Retail investors who replace high-quality intermediate and municipal bonds with bank loans and other high-yield debt fearing the Federal Reserve will raise interest rates could be vulnerable to stock market crashes and other calamities, according to a Charles Schwab investment strategist.
“People are overthinking fixed income,” Kathy Jones, fixed-income strategist with the Schwab Center for Financial Research, said at the company’s annual advisor conference in Washington, D.C.
Jones said she foresees Fed bond purchases continuing at high levels for years and that its efforts to raise interest rates will stretch over a longer period than has been conjectured.
“The heavy hand of the Fed is going to be with us for a very long time,” she said.
The Schwab strategist predicted 10-year Treasury yields will be in the 3-percent to 4-percent range for the next couple of years.
As the Fed targets 2-percent inflation, Jones said there are ample opportunities for retail investors to beat that rate with investment grade corporate bonds and municipal securities.
She cautioned high-yield bonds have gotten expensive and risky
On another topic, Jones said TIPS have gotten more attractive.
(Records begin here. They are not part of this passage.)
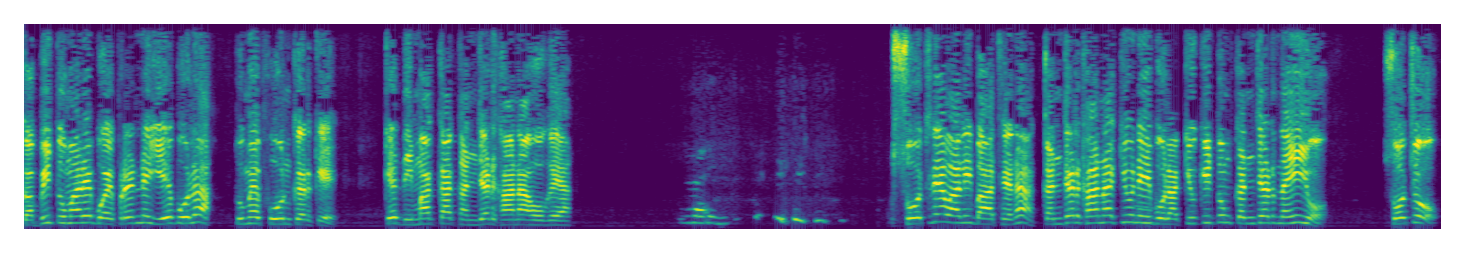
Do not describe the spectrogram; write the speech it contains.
कभी तुम्हारे बॉयफ्रेंड ने ये बोला तुम्हें फ़ोन करके कि दिमाग का कंजड़ खाना हो गया? नहीं सोचने वाली बात है ना कंजड़ खाना क्यों नहीं बोला? क्योंकि तुम कंजड़ नहीं हो। सोचो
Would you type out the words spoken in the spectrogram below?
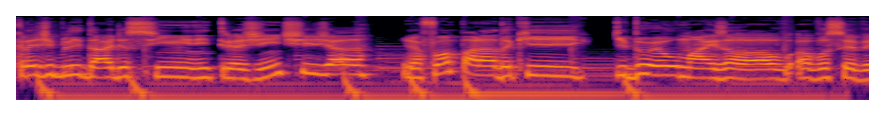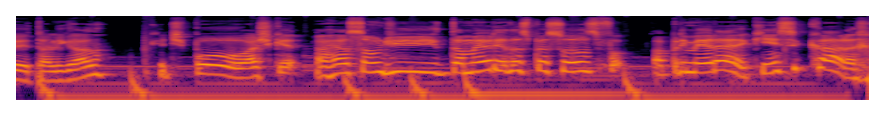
credibilidade assim entre a gente já, já foi uma parada que, que doeu mais a, a você ver, tá ligado? Que, tipo, acho que a reação de, da maioria das pessoas, a primeira é: quem é esse cara?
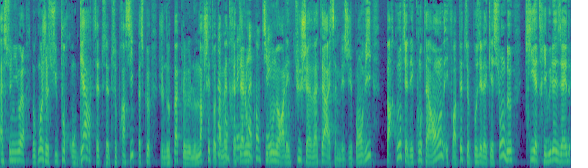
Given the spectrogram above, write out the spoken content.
à, ce niveau-là. Donc moi, je suis pour qu'on garde cette, ce principe parce que je ne veux pas que le, marché soit un maître étalon. Sinon, on aura les tuches à Avatar et ça, j'ai pas envie. Par contre, il y a des comptes à rendre. Il faudra peut-être se poser la question de qui attribue les aides,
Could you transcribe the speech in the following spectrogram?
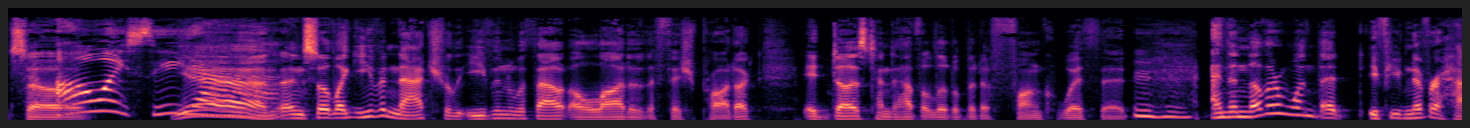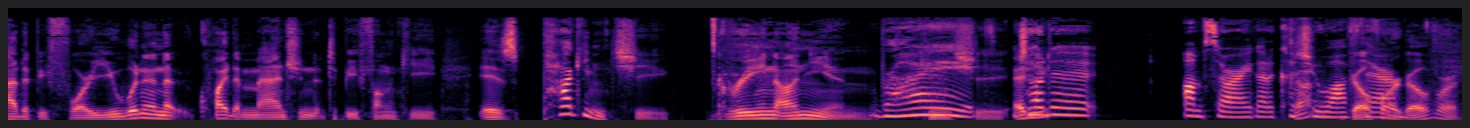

“For investors who want to protect against inflation, TIPS are a good place to look,” the fixed income expert said.